Most weather forecasters like a good challenge. When you live in the Piedmont of North Carolina, challenges abound.
We have the mountains, foothills, and ocean. We have all four seasons — sometimes all in one week, as the joke goes. Our latitude and our geography both play a role in our weather for better or worse.
This week, our challenge is a stationary front. The boundary between cool air and warm air is just draped across the state from northwest to southeast creating a headache for meteorologists who are trying to publish forecasts for the Triangle area — yours truly included.
I think I said “ugh” at least 10 times this morning while writing the forecast for the Wake Forest Weekly and the Butner-Creedmoor News. While the towns aren’t very far apart, the forecast could be quite different in a case like the one we have this week. I settled on similar expected temperatures for both, but reality could play out differently than the virtual computer models are showing.
The map above shows one model’s forecast high temperatures for Thursday.
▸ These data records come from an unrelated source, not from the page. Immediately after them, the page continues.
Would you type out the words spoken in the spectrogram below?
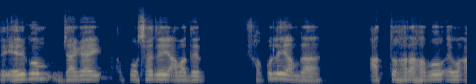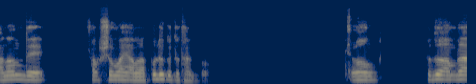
তো এরকম জায়গায় পৌঁছালেই আমাদের সকলেই আমরা আত্মহারা হব এবং আনন্দে সবসময় আমরা পুলকিত থাকব। এবং শুধু আমরা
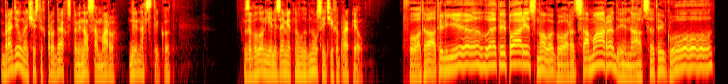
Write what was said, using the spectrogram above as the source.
Бродил на чистых прудах, вспоминал Самару, двенадцатый год. Завулон еле заметно улыбнулся и тихо пропел. «Фотоателье в этой паре снова город Самара, двенадцатый год».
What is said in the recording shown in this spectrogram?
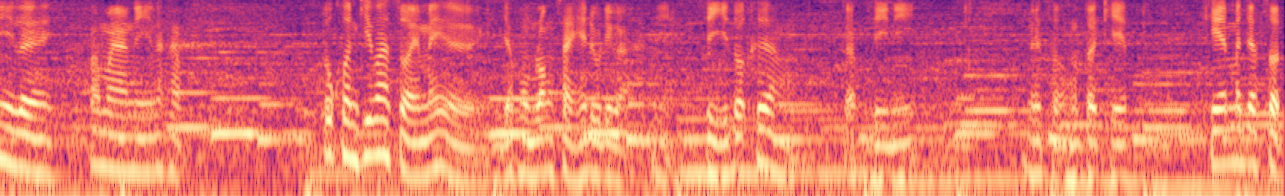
นี่เลยประมาณนี้นะครับ ทุกคนคิดว่าสวยไหมเอ่ยเดี๋ยวผมลองใส่ให้ดูดีกว่านี่สีตัวเครื่องกับสีนี้ ในส่วนของตัวเคสเคสมันจะสด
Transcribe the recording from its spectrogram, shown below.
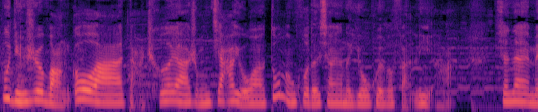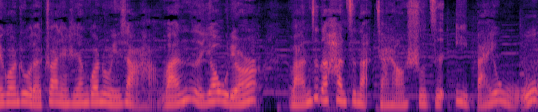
不仅是网购啊、打车呀、什么加油啊，都能获得相应的优惠和返利哈。现在没关注的，抓紧时间关注一下哈。丸子幺五零，丸子的汉字呢加上数字一百五。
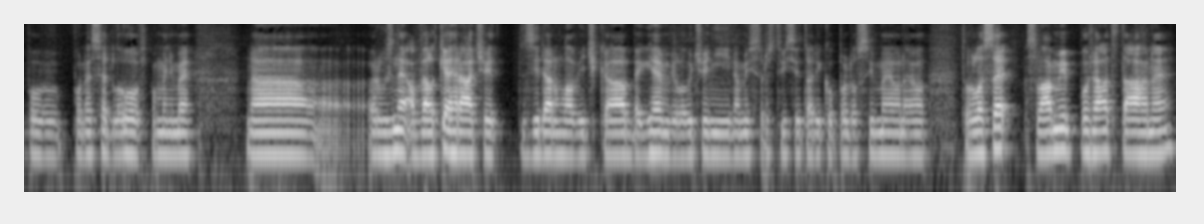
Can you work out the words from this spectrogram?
po, ponese dlouho. Vzpomeňme na různé a velké hráče, Zidan hlavička, Beckham vyloučení na mistrovství světa, kdy kopl do Simeoneho. Tohle se s vámi pořád táhne,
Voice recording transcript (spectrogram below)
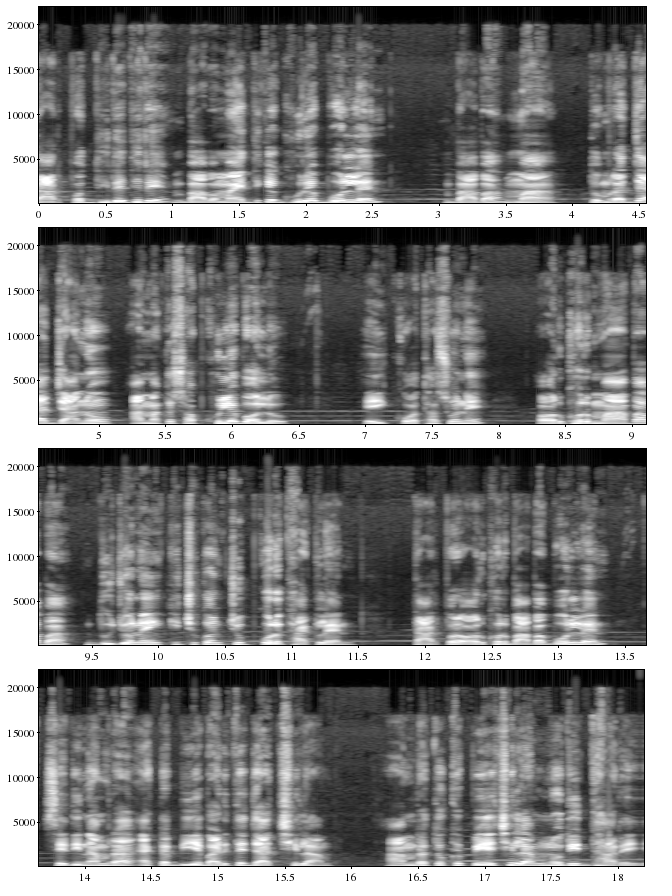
তারপর ধীরে ধীরে বাবা মায়ের দিকে ঘুরে বললেন, বাবা, মা, তোমরা যা জানো, আমাকে সব খুলে বলো। এই কথা শুনে অর্ঘ্যর মা বাবা দুজনেই কিছুক্ষণ চুপ করে থাকলেন। তারপর অর্ঘ্যর বাবা বললেন, সেদিন আমরা একটা বিয়ে বাড়িতে যাচ্ছিলাম। আমরা তোকে পেয়েছিলাম নদীর ধারে।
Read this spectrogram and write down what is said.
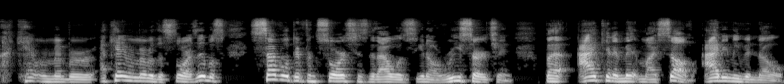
I can't remember, I can't even remember the source. It was several different sources that I was, you know, researching. But I can admit myself, I didn't even know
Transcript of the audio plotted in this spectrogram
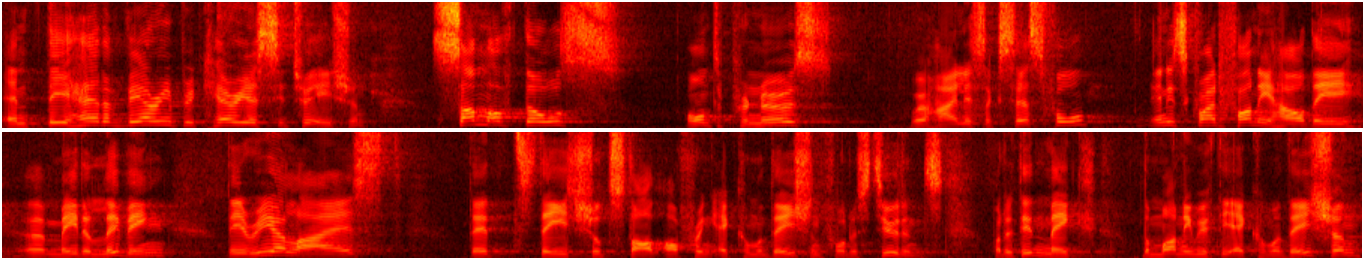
and they had a very precarious situation. Some of those entrepreneurs were highly successful. And it's quite funny how they uh, made a living. They realized that they should start offering accommodation for the students. But they didn't make the money with the accommodation.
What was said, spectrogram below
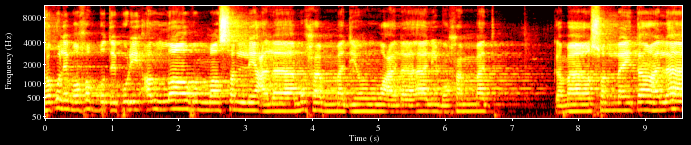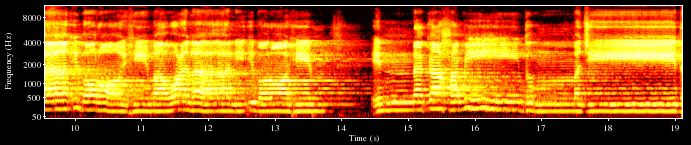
সকলে মহব্বতে পড়ি আল্লাহুম্মা সাল্লি আলা মুহাম্মাদিন ওয়া আলা আলি মুহাম্মাদ كما صليت على إبراهيم وعلى آل إبراهيم إنك حميد مجيد.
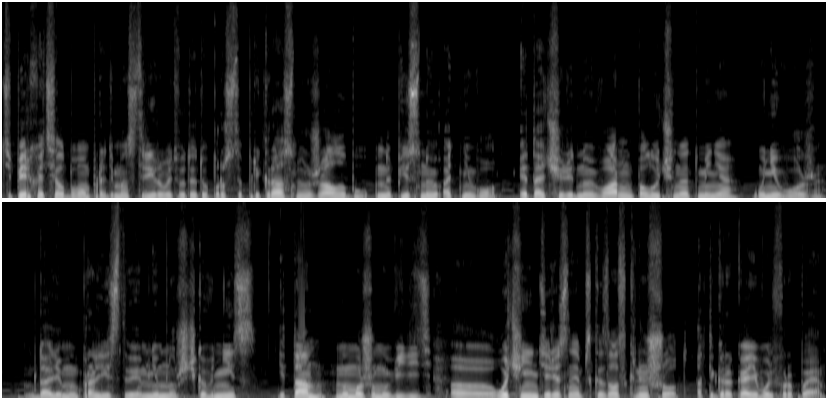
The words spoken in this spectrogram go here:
Теперь хотел бы вам продемонстрировать вот эту просто прекрасную жалобу, написанную от него. Это очередной варн, полученный от меня, у него же. Далее мы пролистываем немножечко вниз, и там мы можем увидеть э, очень интересный, я бы сказал, скриншот от игрока Evolve RP.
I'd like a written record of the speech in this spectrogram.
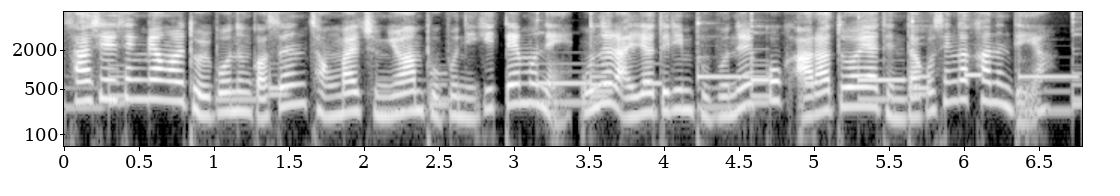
사실 생명을 돌보는 것은 정말 중요한 부분이기 때문에 오늘 알려드린 부분을 꼭 알아두어야 된다고 생각하는데요.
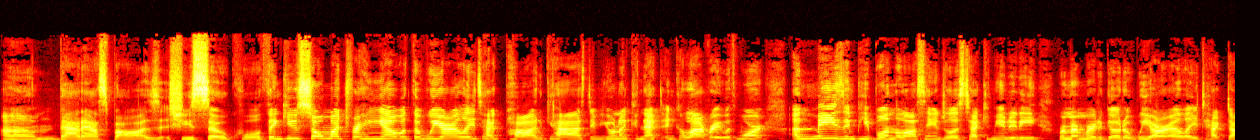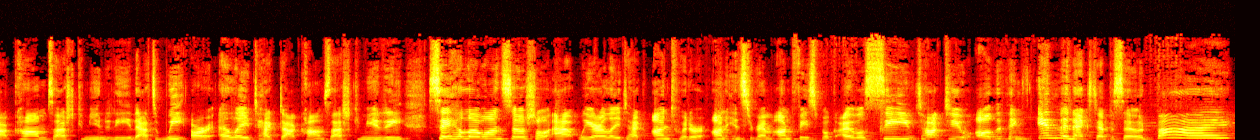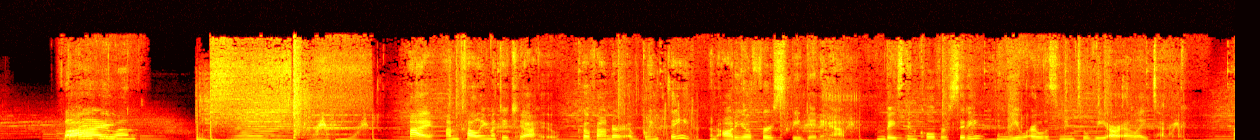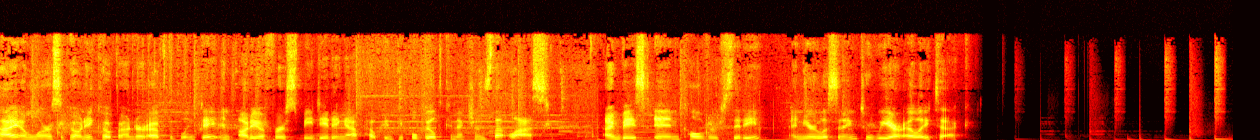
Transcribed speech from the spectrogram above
um, badass boss. She's so cool. Thank you so much for hanging out with the We Are LA Tech podcast. If you want to connect and collaborate with more amazing people in the Los Angeles tech community, remember to go to wearelatech.com slash community. That's wearelatech.com slash community. Say hello on social at We Are LA Tech on Twitter, on Instagram, on Facebook. I will see you, talk to you, all the things in the next episode. Bye. Bye, Bye everyone. Hi, I'm Taly Matiteyahu, co-founder of Blink Date, an audio-first speed dating app. I'm based in Culver City, and you are listening to We Are LA Tech. Hi, I'm Laura Ciccone, co-founder of the Blink Date, an audio-first speed dating app helping people build connections that last. I'm based in Culver City, and you're listening to We Are LA Tech.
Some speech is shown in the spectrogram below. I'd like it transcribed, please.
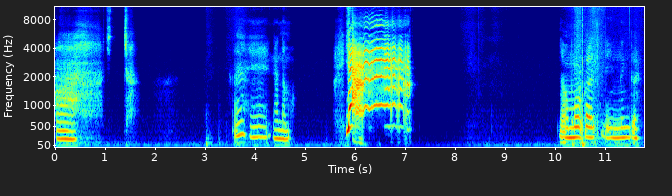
아, 아, 진짜. 에헤, 난 넘어. 야! 넘어갈 수 있는 걸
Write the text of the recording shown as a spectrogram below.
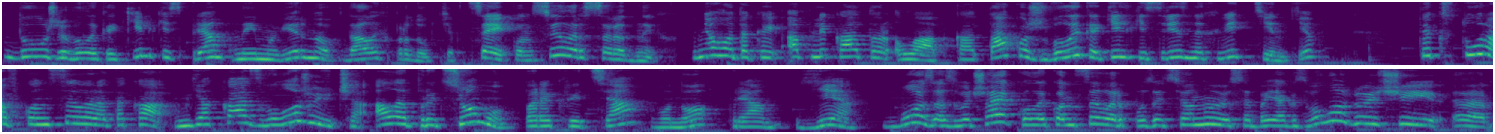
дуже велика кількість прям неймовірно вдалих продуктів. Цей консилер серед них. В нього такий аплікатор лапка, також велика кількість різних відтінків. Текстура в консилера така м'яка, зволожуюча, але при цьому перекриття воно прям є. Бо зазвичай, коли консилер позиціонує себе як зволожуючий, е,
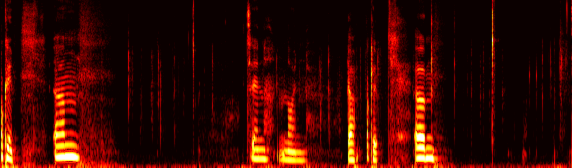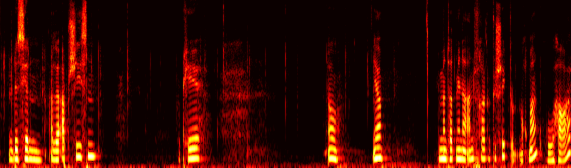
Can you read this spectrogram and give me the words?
Okay. Ähm. 10, 9. Ja, okay. Ähm. Ein bisschen alle abschießen. Okay. Oh. Ja. Jemand hat mir eine Anfrage geschickt und nochmal. Oha.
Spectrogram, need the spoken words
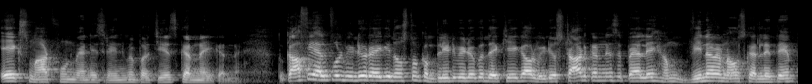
एक स्मार्टफ़ोन मैंने इस रेंज में परचेज करना ही करना है। तो काफ़ी हेल्पफुल वीडियो रहेगी दोस्तों कंप्लीट वीडियो को देखिएगा और वीडियो स्टार्ट करने से पहले हम विनर अनाउंस कर लेते हैं।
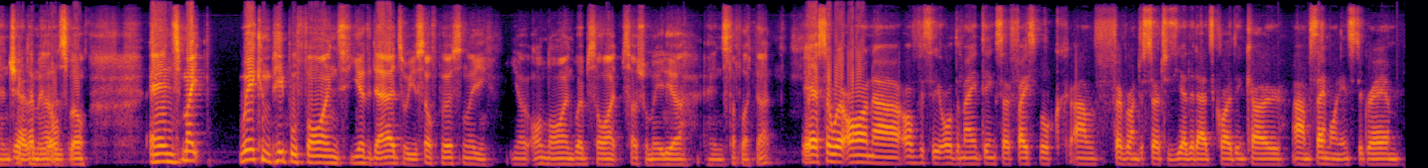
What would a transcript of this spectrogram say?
and check yeah, them out awesome. as well. And mate, where can people find yeah the dads or yourself personally? You know, online, website, social media, and stuff like that. Yeah, so we're on uh, obviously all the main things. So Facebook, um, if everyone just searches Yeah the Dads Clothing Co. Um, same on Instagram.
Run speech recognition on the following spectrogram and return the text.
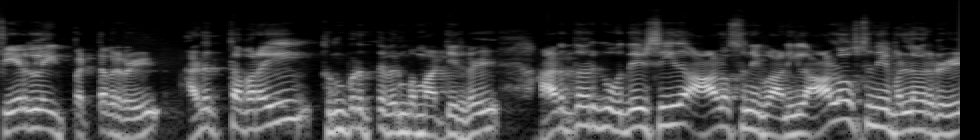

The northeastern corner of North Carolina could have high temperatures in the 50s, while the southern portion of the state might see a high in the upper 80s. That’s a 30 degree temperature spread over just one state!
Any little waver in that frontal boundary could make a huge change in the forecast. If it moves a little to the north, we could see warmer temperatures. If it moves a little to the south, it could be much cooler.
Disturbances in the atmosphere are riding along the boundary from northwest to southeast bringing rain and the chance for strong to severe storms over the next couple of days as well. The timing of those showers and storms changes a little with each model run, so a forecaster really has to play it safe and just say “chance of showers and storms” for the whole 24-hour period.
The amount of precipitation each location receives over the next few days also depends upon the position of the front. The QPF (Quantitative Precipitation Forecast) map shows a pretty wide range from south to north. The southern tip of the state may only receive a quarter of an inch while the northeastern corner of North Carolina could get nearly two inches.
Happily, the last disturbance and the frontal boundary will finally exit late Saturday as a low pressure system develops off the Atlantic Coast and moves toward New England, leaving us sunshine and a chance to warm up and dry out on Sunday.